The Book of Fires was not an easy book for me to get through. Not that it's a bad book, far from it, but because of its slow and steady pace I had toThe Book of Fires was not an easy book for me to get through. Not that it's a bad book, far from it, but because of its slow and steady pace I had to stop quite often to get my bearings. This is a very well-written book but it is also a very detailed one as well, sometimes to the detriment of the book; I felt like I was wading through facts and the story fell to a standstill at times. The lectures on fireworks and how they were made in the 18th century could have been fascinating, but they bored me, mainly because they were lectures and didn't fit into the book. Agnes was a confusing narrator, and while I can buy the uneducated yet bright and thoughtful type of character, I never felt for her as a human, she had no identity. The whole book was this way, and to put it bluntly, it felt dead, there was no sense of living in these pages. I think many people will enjoy The Book of Fires, but it left me cold, and for a book that features fireworks, there isn't much of a spark and bang between its covers.
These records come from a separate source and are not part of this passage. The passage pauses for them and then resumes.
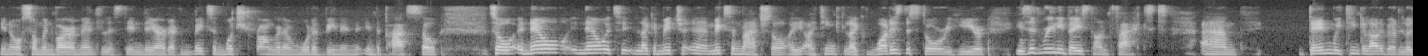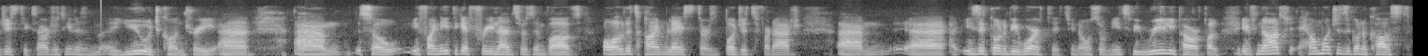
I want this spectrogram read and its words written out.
you know some environmentalist in there that makes it much stronger than would have been in, in the past. So so now now it's like a mix, uh, mix and match. So I, I think like what is the story here? Is it really based on facts? Um, then we think a lot about logistics. Argentina is a huge country, uh, um, so if I need to get freelancers involved all the time, less there's budgets for that. Um, uh, is it going to be worth it? You know, so it needs to be really powerful. If not, how much is it going to cost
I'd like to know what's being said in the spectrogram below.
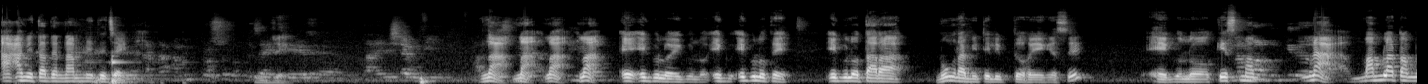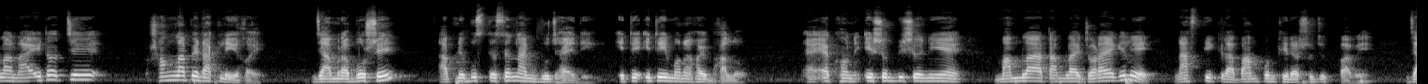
আমি তাদের নাম নিতে চাই না। না না না না এগুলো এগুলো, এগু- এগুলোতে, এগুলো তারা নোংরামিতে লিপ্ত হয়ে গেছে। এগুলো কেস না, মামলা টামলা না, এটা হচ্ছে সংলাপে ডাকলেই হয় যে আমরা বসে আপনি বুঝতেছেন না আমি বুঝাই দিই। এটা, এটাই মনে হয় ভালো। এখন এসব বিষয় নিয়ে মামলা টামলায় জড়ায় গেলে নাস্তিকরা, বামপন্থীরা সুযোগ পাবে যে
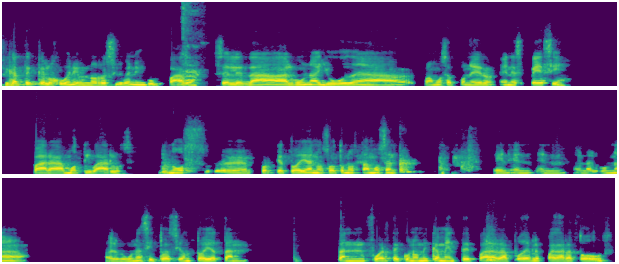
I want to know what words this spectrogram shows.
Fíjate que los juveniles no reciben ningún pago, se les da alguna ayuda, vamos a poner en especie, para motivarlos, nos, eh, porque todavía nosotros no estamos en, en, en, en, alguna, alguna situación todavía tan, tan fuerte económicamente para poderle pagar a todos,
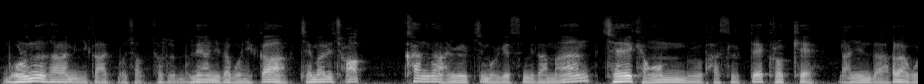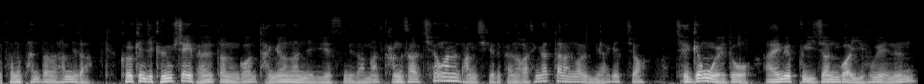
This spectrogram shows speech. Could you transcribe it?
모르는 사람이니까 뭐 저, 저도 문외한이다 보니까 제 말이 정확한 건 아닐지 모르겠습니다만 제 경험으로 봤을 때 그렇게 나뉜다라고 저는 판단을 합니다. 그렇게 이제 교육시장이 변했다는 건 당연한 얘기겠습니다만 강사를 채용하는 방식에도 변화가 생겼다는 걸 의미하겠죠. 제 경우에도 IMF 이전과 이후에는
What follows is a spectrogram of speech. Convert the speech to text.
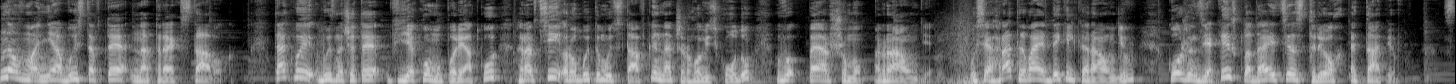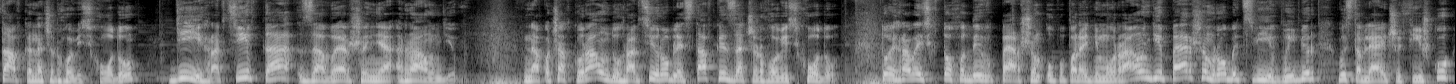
навмання виставте на трек ставок. Так ви визначите, в якому порядку гравці робитимуть ставки на черговість ходу в першому раунді. Уся гра триває декілька раундів, кожен з яких складається з трьох етапів: ставка на черговість ходу, дії гравців та завершення раундів. На початку раунду гравці роблять ставки за черговість ходу. Той гравець, хто ходив першим у попередньому раунді, першим робить свій вибір, виставляючи фішку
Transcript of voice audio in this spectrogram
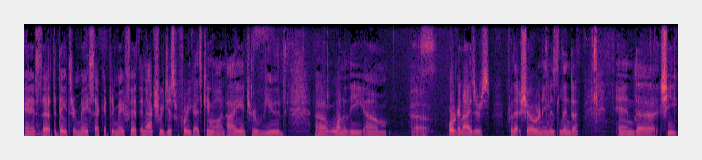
And it's uh, the dates are May 2nd through May 5th. And actually, just before you guys came on, I interviewed uh, one of the um, uh, organizers for that show. Her name is Linda and uh, she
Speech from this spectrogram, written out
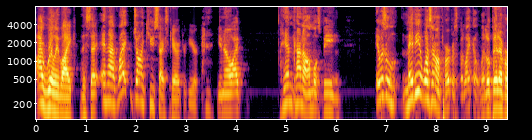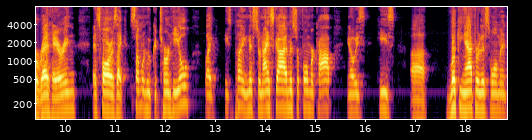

I have tried, over and over and over again, to get through this book. I just can't and I won't try anymore. There are far better books to read than toI have tried, over and over and over again, to get through this book. I just can't and I won't try anymore. There are far better books to read than to waste time on one that's not worth the expense it takes to get through it. Technically, the writing is good, but everything is just so boring and lifeless; I don't care about anyone or anything. Maybe if it didn't often read like a history lesson and had some movement, I would have liked this book better. Good historical fiction incorporates the history seamlessly into the narrative. This book didn't and the history actually came in chunks that disrupted the story. This is an author I'll be sure to steer clear of from now on....more